Two West Coast women are responsible for the first Jewish Film Festival to take place in Moscow in recent memory, and of the 30 films shown, 11 were directed by women.
The two, Deborah Kaufman and Janice Plotkin, got the idea for the festival while working to obtain Russian films for the 1988 San Francisco Jewish Film Festival.
The Soviets were interested in reciprocating and requested films like “Fiddler on the Roof!’ “The Ten Commandments” and “Portnoy’s Complaint!’ According to Kaufman, they didn’t have any idea that other Jewish-content films were available.
Plotkin explained that most people in the Soviet Union have little information about Jews and Jewish culture. “Their notion of Jewish life is shtetl nostalgia.”
Close to 50,000 people attended the festival, which was held in late March. The women were even interviewed on “Good Evening Moscow’,’ a widely viewed television talk show. After the show, people everywhere came up to them and identified themselves as Jews or half-Jews.
“Many of the people we met are planning on staying in the USSR,” Plotkin explained. “Many have left. The festival is a catalyst to empower the Jews who plan to stay.”

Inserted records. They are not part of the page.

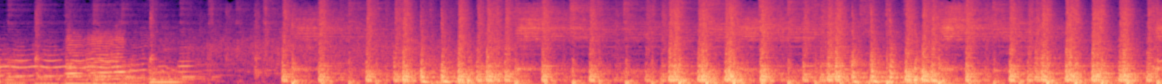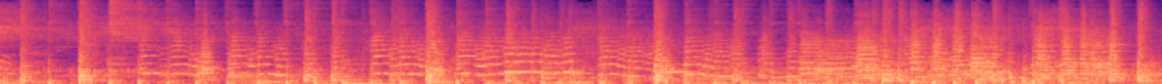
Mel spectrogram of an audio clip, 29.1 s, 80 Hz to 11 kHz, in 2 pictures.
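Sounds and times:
drum kit solo: 0.0 - 29.0
jazz big band playing: 0.0 - 29.0.

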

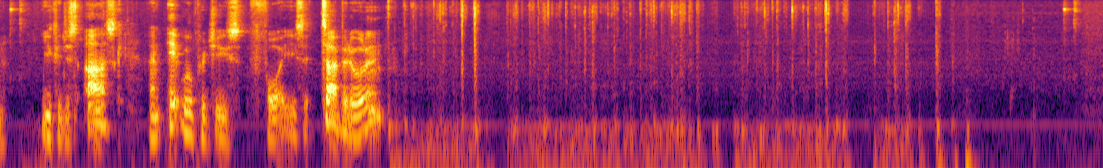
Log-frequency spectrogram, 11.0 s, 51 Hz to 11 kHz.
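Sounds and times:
rapid typing on keyboard: 3.9 - 9.6.

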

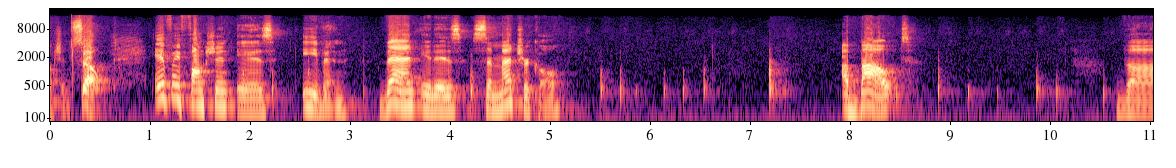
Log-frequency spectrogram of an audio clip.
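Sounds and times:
marker tapping on whiteboard: 1.8 - 2.3, 3.8 - 7.6, 8.2 - 11.0.

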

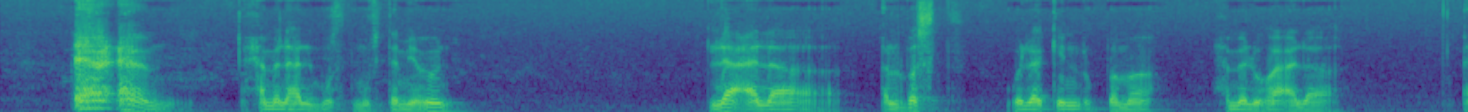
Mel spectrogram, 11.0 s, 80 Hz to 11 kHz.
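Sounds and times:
man clearing his throat: 0.6 - 1.2.

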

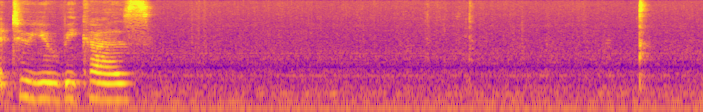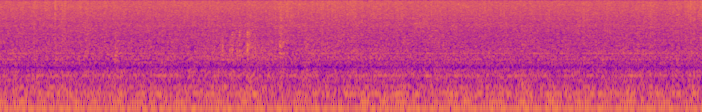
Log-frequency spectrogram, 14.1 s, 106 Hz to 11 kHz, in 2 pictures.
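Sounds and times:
low room hum: 0.0 - 14.0.

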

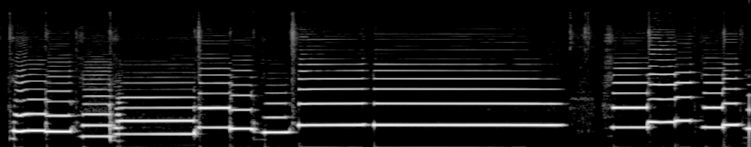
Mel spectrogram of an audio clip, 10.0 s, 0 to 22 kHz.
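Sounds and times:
alto saxophone long note: 0.2 - 7.6, 8.2 - 10.0
faint breathy hiss: 7.6 - 8.2.

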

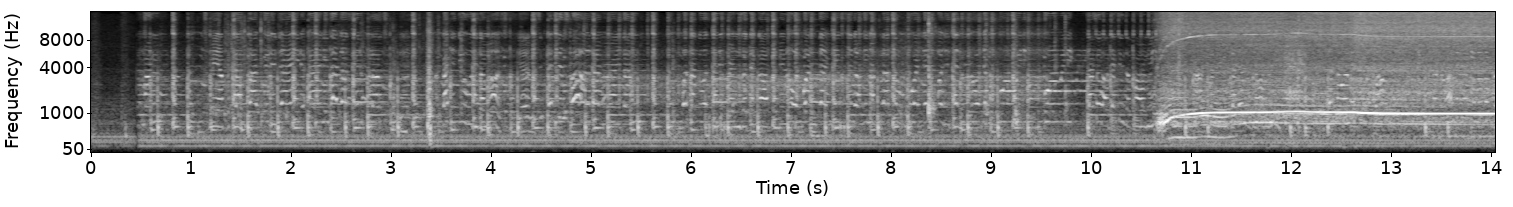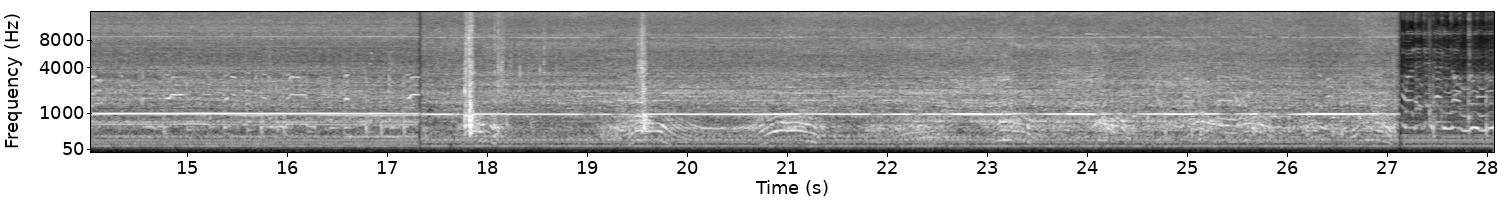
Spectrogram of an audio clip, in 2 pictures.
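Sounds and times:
vacuum cleaner motor whining: 10.6 - 27.2.

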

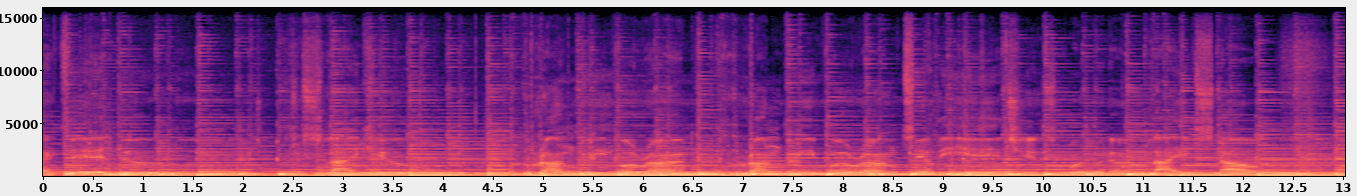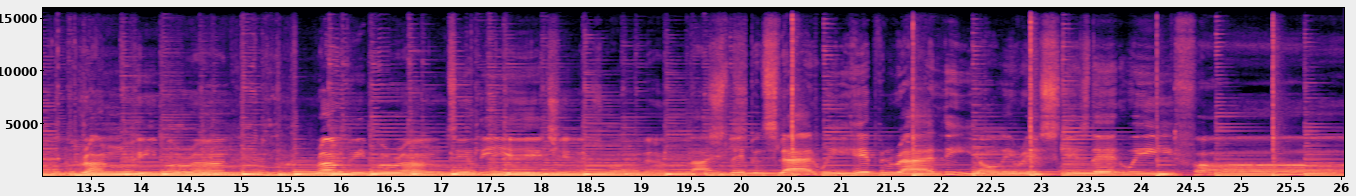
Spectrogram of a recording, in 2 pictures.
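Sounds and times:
sliding melody line: 0.0 - 24.2
strummed acoustic guitar: 0.0 - 26.0.

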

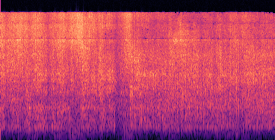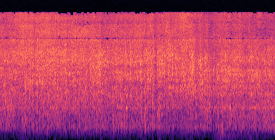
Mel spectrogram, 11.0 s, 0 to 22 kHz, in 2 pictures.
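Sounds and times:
snowboard scraping over snow: 0.0 - 11.0
wind buffeting microphone: 0.0 - 11.0.

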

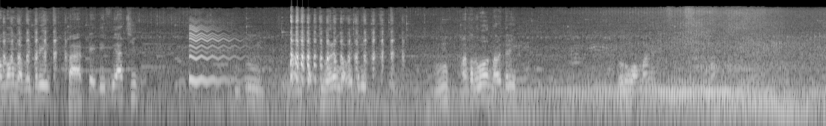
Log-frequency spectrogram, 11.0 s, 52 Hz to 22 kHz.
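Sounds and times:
small vehicle engine passing: 2.1 - 11.0.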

Kaufman and Plotkin were careful to present movies that didn’t exploit women. “We made a totally conscious effort to go beyond Jewish stereotypes!’ Kaufman explained. “A major purpose was to provide alternative images of Jews.”